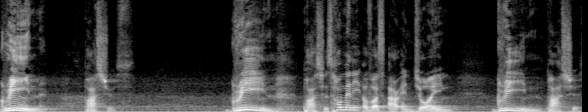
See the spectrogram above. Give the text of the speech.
green pastures. Green pastures. How many of us are enjoying green pastures?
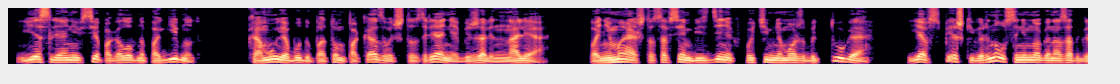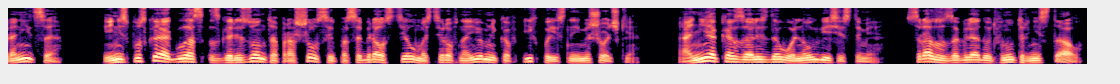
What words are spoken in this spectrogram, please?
Если они все поголовно погибнут, кому я буду потом показывать, что зря они обижали на ноля? Понимая, что совсем без денег в пути мне может быть туго, я в спешке вернулся немного назад к границе и, не спуская глаз с горизонта, прошелся и пособирал с тел мастеров-наемников их поясные мешочки. Они оказались довольно увесистыми. Сразу заглядывать внутрь не стал,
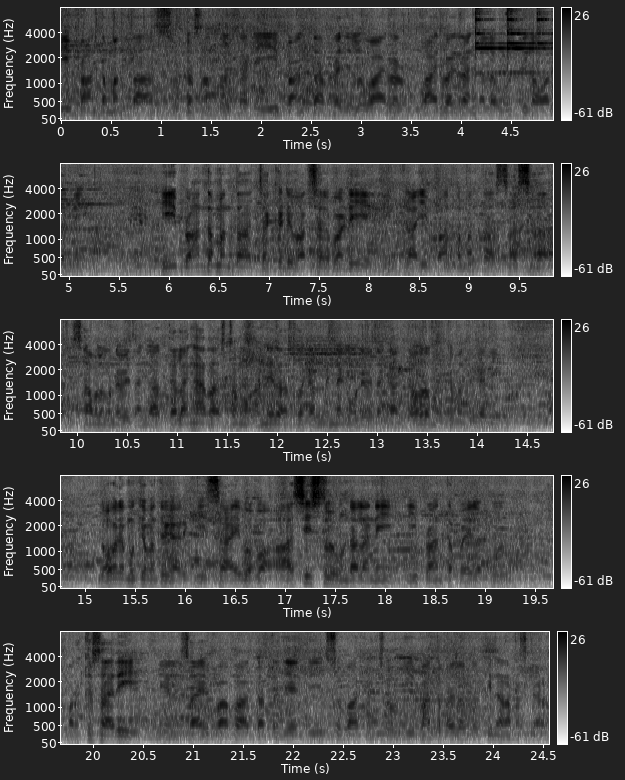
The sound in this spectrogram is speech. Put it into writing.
ఈ ప్రాంతమంతా సుఖ సంతోషాలు ఈ ప్రాంత ప్రజలు వారి వారి- వారి వారి రంగాల్లో వృద్ధి కావాలని ఈ ప్రాంతమంతా చక్కటి వర్షాలు పడి ఇంకా ఈ ప్రాంతమంతా సస్య శ్యామలంగా ఉండే విధంగా తెలంగాణ రాష్ట్రం అన్ని రాష్ట్రాలకు మిన్నగా ఉండే విధంగా గౌరవ ముఖ్యమంత్రి గారి గౌరవ ముఖ్యమంత్రి గారికి సాయిబాబా ఆశీస్సులు ఉండాలని ఈ ప్రాంత ప్రజలకు మరొకసారి నేను సాయిబాబా దత్త జయంతి శుభాకాంక్షలు. ఈ ప్రాంత ప్రజలందరికీ నా నమస్కారం.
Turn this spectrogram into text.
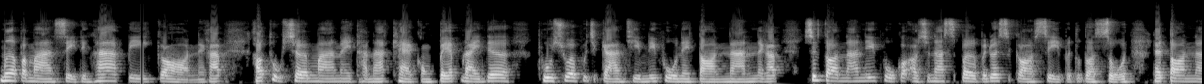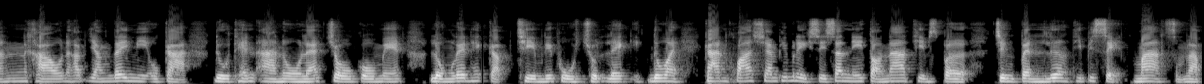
เมื่อประมาณ 4-5 ปีก่อนนะครับเขาถูกเชิญมาในฐานะแขกของเป๊ปไรเดอร์ผู้ช่วยผู้จัดการทีมลิพูในตอนนั้นนะครับซึ่งตอนนั้นลิพูก็เอาชนะสเปอร์ไปด้วยสกอร์ 4 ประตูต่อศูนย์และตอนนั้นเขานะครับยังได้มีโอกาสดูเทนอาโนและโจโกเมสลงเล่นให้กับทีมลิพูชุดเล็กอีกด้วย การคว้าแชมป์พรีเมียร์ลีกซีซั่นนี้ต่อหน้าทีมสเปอร์จึงเป็นเรื่องที่พิเศษมากสำหรับ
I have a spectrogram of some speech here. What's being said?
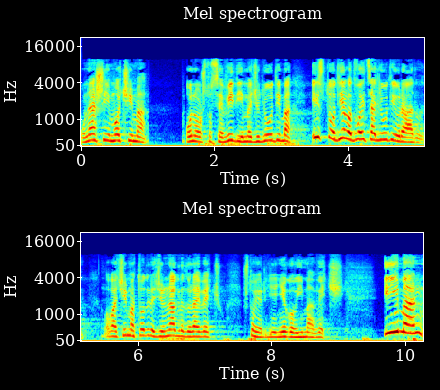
u našim očima ono što se vidi među ljudima isto dijelo dvojica ljudi uradili. Ova će imati određenu nagradu najveću. Što jer je njegov ima veći. Iman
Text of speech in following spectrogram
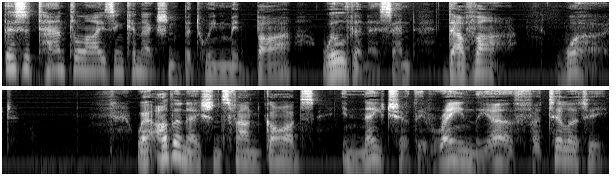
there's a tantalizing connection between midbar, wilderness, and davar, word. Where other nations found gods in nature, the rain, the earth, fertility,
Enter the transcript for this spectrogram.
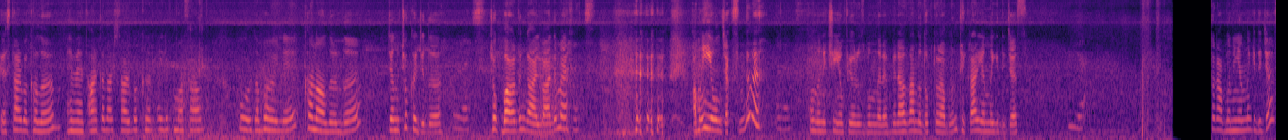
Göster bakalım. Evet arkadaşlar bakın Elif Masal burada böyle kan aldırdı. Canı çok acıdı. Evet. Çok bağırdın galiba değil mi? Evet. Ama iyi olacaksın değil mi? Evet. Onun için yapıyoruz bunları. Birazdan da doktor ablanın tekrar yanına gideceğiz. Niye? Doktor ablanın yanına gideceğiz.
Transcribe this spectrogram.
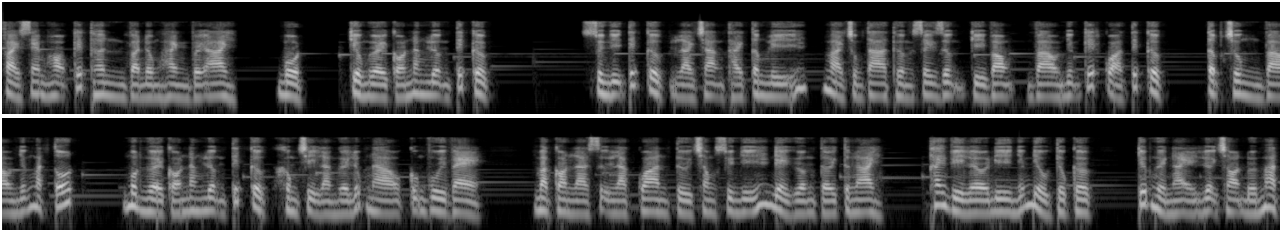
phải xem họ kết thân và đồng hành với ai. Một, Kiểu người có năng lượng tích cực. Suy nghĩ tích cực là trạng thái tâm lý mà chúng ta thường xây dựng kỳ vọng vào những kết quả tích cực, tập trung vào những mặt tốt. Một người có năng lượng tích cực không chỉ là người lúc nào cũng vui vẻ, mà còn là sự lạc quan từ trong suy nghĩ để hướng tới tương lai. Thay vì lờ đi những điều tiêu cực, tiếp người này lựa chọn đối mặt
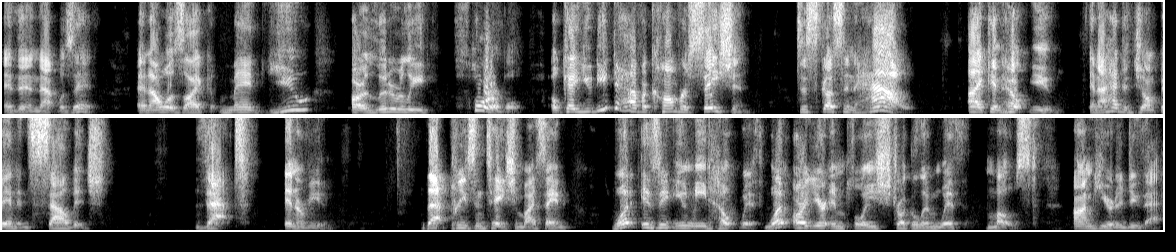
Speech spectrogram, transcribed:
and then that was it. And I was like, Man, you are literally horrible. Okay, you need to have a conversation discussing how I can help you. And I had to jump in and salvage that interview, that presentation by saying, What is it you need help with? What are your employees struggling with most. I'm here to do that.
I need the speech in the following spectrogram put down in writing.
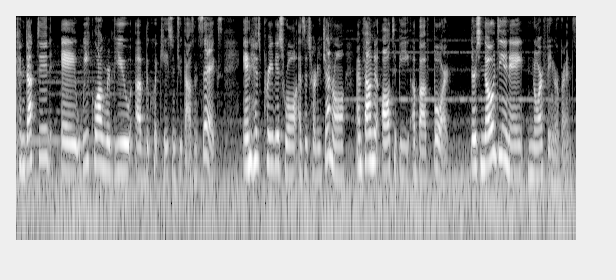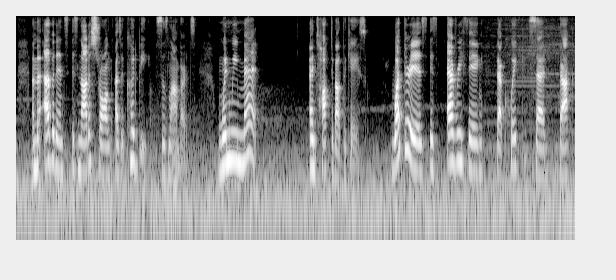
conducted a week long review of the Quick case in 2006 in his previous role as Attorney General and found it all to be above board. There's no DNA nor fingerprints, and the evidence is not as strong as it could be, says Lamberts. When we met and talked about the case, what there is is everything that Quick said back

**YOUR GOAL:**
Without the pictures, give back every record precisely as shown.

**ANSWER TO THIS EXERCISE:**
See the spectrogram above. Give the text of the speech.
green pastures. Green pastures. How many of us are enjoying green pastures?
What words are spoken in this spectrogram, please?
Если они все поголовно погибнут, кому я буду потом показывать, что зря они обижали на ноля? Понимая, что совсем без денег в пути мне может быть туго, я в спешке вернулся немного назад к границе и, не спуская глаз с горизонта, прошелся и пособирал с тел мастеров-наемников их поясные мешочки. Они оказались довольно увесистыми. Сразу заглядывать внутрь не стал,
The sound in this spectrogram is speech. Put it into writing.
ఈ ప్రాంతమంతా సుఖ సంతోషాలు ఈ ప్రాంత ప్రజలు వారి వారి- వారి వారి రంగాల్లో వృద్ధి కావాలని ఈ ప్రాంతమంతా చక్కటి వర్షాలు పడి ఇంకా ఈ ప్రాంతమంతా సస్య శ్యామలంగా ఉండే విధంగా తెలంగాణ రాష్ట్రం అన్ని రాష్ట్రాలకు మిన్నగా ఉండే విధంగా గౌరవ ముఖ్యమంత్రి గారి గౌరవ ముఖ్యమంత్రి గారికి సాయిబాబా ఆశీస్సులు ఉండాలని ఈ ప్రాంత ప్రజలకు మరొకసారి నేను సాయిబాబా దత్త జయంతి శుభాకాంక్షలు. ఈ ప్రాంత ప్రజలందరికీ నా నమస్కారం.
Turn this spectrogram into text.
เมื่อประมาณ 4-5 ปีก่อนนะครับเขาถูกเชิญมาในฐานะแขกของเป๊ปไรเดอร์ผู้ช่วยผู้จัดการทีมลิพูในตอนนั้นนะครับซึ่งตอนนั้นลิพูก็เอาชนะสเปอร์ไปด้วยสกอร์ 4 ประตูต่อศูนย์และตอนนั้นเขานะครับยังได้มีโอกาสดูเทนอาโนและโจโกเมสลงเล่นให้กับทีมลิพูชุดเล็กอีกด้วย การคว้าแชมป์พรีเมียร์ลีกซีซั่นนี้ต่อหน้าทีมสเปอร์จึงเป็นเรื่องที่พิเศษมากสำหรับ
I have a spectrogram of some speech here. What's being said?
u našim očima ono što se vidi među ljudima isto dijelo dvojica ljudi uradili. Ova će imati određenu nagradu najveću. Što jer je njegov ima veći. Iman
Text of speech in following spectrogram
there's a tantalizing connection between midbar, wilderness, and davar, word. Where other nations found gods in nature, the rain, the earth, fertility,
Enter the transcript for this spectrogram.
Göster bakalım. Evet arkadaşlar bakın Elif Masal burada böyle kan aldırdı. Canı çok acıdı. Evet. Çok bağırdın galiba değil mi? Evet. Ama iyi olacaksın değil mi? Evet. Onun için yapıyoruz bunları. Birazdan da doktor ablanın tekrar yanına gideceğiz. Niye? Doktor ablanın yanına gideceğiz.
Transcribe this spectrogram.
phải xem họ kết thân và đồng hành với ai. Một, Kiểu người có năng lượng tích cực. Suy nghĩ tích cực là trạng thái tâm lý mà chúng ta thường xây dựng kỳ vọng vào những kết quả tích cực, tập trung vào những mặt tốt. Một người có năng lượng tích cực không chỉ là người lúc nào cũng vui vẻ, mà còn là sự lạc quan từ trong suy nghĩ để hướng tới tương lai. Thay vì lờ đi những điều tiêu cực, tiếp người này lựa chọn đối mặt
Speech spectrogram, transcribed:
and then that was it. And I was like, Man, you are literally horrible. Okay, you need to have a conversation discussing how I can help you. And I had to jump in and salvage that interview, that presentation by saying, What is it you need help with? What are your employees struggling with most. I'm here to do that.
I need the speech in the following spectrogram put down in writing.
conducted a week long review of the Quick case in 2006 in his previous role as Attorney General and found it all to be above board. There's no DNA nor fingerprints, and the evidence is not as strong as it could be, says Lamberts. When we met and talked about the case, what there is is everything that Quick said back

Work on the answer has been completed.